AUBURN, AL (WTVM) - Auburn University Professor Dr. David Pascoe is considered to be a top expert in thermal imaging, and he believes the United States is not meeting international standards during airport screenings for pandemics like Ebola.
"They're using a small beam of light and they are putting it on different parts of the body. The skin is very unique in that it interfaces between our body and out core and so different parts of our skin may have different temperatures," Pascoe said.
Pascoe is the U.S. delegate on the International Standards Committee for Thermal Imagers for Human Temperature Screening.
The committee adopted a measure over ten years ago calling for the use of infrared cameras to provide a thermal image of the skin face temperature.
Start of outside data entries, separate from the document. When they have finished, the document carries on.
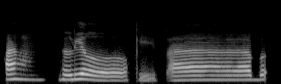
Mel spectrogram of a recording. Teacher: huruf hak sukun ini dia punya sifat mengalir suara dan nafas.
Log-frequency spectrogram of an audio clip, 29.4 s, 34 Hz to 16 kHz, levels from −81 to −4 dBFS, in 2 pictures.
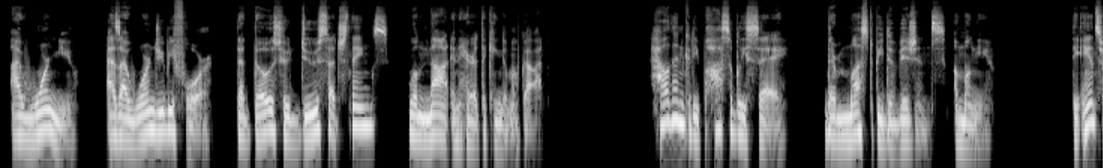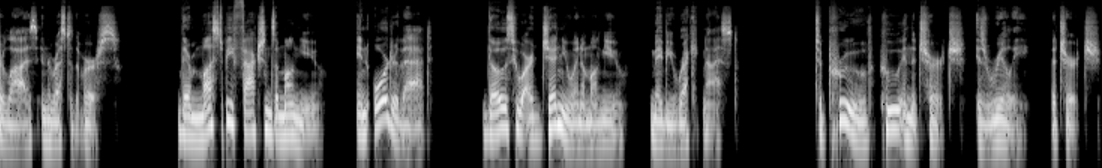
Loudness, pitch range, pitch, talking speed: -18 LUFS, 105-140 Hz, 115 Hz, 145 wpm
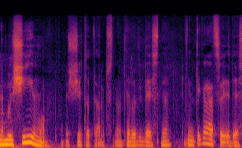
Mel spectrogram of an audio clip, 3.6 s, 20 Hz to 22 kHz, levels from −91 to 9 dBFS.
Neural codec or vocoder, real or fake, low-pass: codec, 44.1 kHz, 2.6 kbps, SNAC; fake; 14.4 kHz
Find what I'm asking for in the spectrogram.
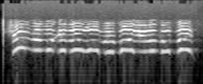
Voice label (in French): Débile, Cartoon; bruitage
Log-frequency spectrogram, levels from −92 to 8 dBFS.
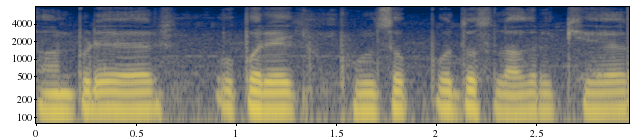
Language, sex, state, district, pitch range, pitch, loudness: Rajasthani, male, Rajasthan, Churu, 130-140 Hz, 135 Hz, -15 LUFS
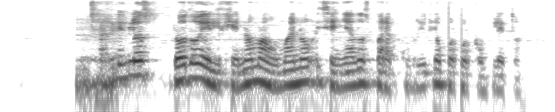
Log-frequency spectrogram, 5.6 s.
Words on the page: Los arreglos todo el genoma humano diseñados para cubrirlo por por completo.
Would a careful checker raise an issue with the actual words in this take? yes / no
no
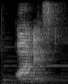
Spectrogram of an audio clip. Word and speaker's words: honest: officer a or an honest honest nayhoba pronunciation pronunciation honest so i will use and he is an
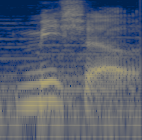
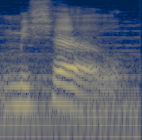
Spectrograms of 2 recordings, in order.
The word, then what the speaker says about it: Michael: that Michael's name is supposed to be pronounced like Michelle. Michelle and then Michelle. Michelle and Michelle. So, they're pronounced almost the exact same.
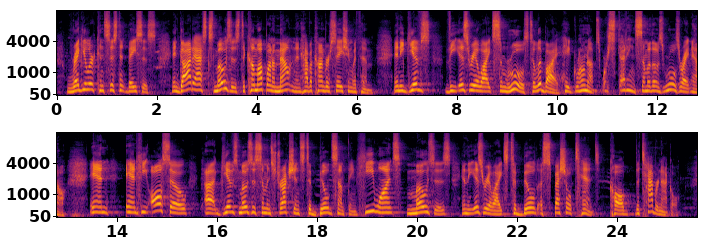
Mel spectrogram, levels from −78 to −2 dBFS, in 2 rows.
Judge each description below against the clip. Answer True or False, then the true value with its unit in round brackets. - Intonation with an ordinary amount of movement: True (4.1 semitones)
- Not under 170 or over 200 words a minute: False (150 wpm)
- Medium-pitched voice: False (195 Hz)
The reading indicates the temperature of the inner canthus, the area between the eyes and above the nose, which is an indicator of the core temperature.
"A temperature that is about the threshold, in this case 38.5 degrees Celsius in the area of the inner canthus, it could be setup where the picture or the color would be white so if you see the white that person would need further screening," Pascoe said.
Pascoe believes this method isn't being used by the U.S. because a sense of urgency is lost overtime, its believed cost, and the time it would take to put in place.
He recommends that the U.S. conduct screenings as airline passengers go through Customs.
"The equipment is not overly expensive and the technique has been well-identified," Pascoe said.
The international standards were developed after an attempt to use infrared cameras to screen for SARS in Singapore in 2003.
Pascoe says there was a problem in accuracy because the images were taken of groups of people, not their individual faces.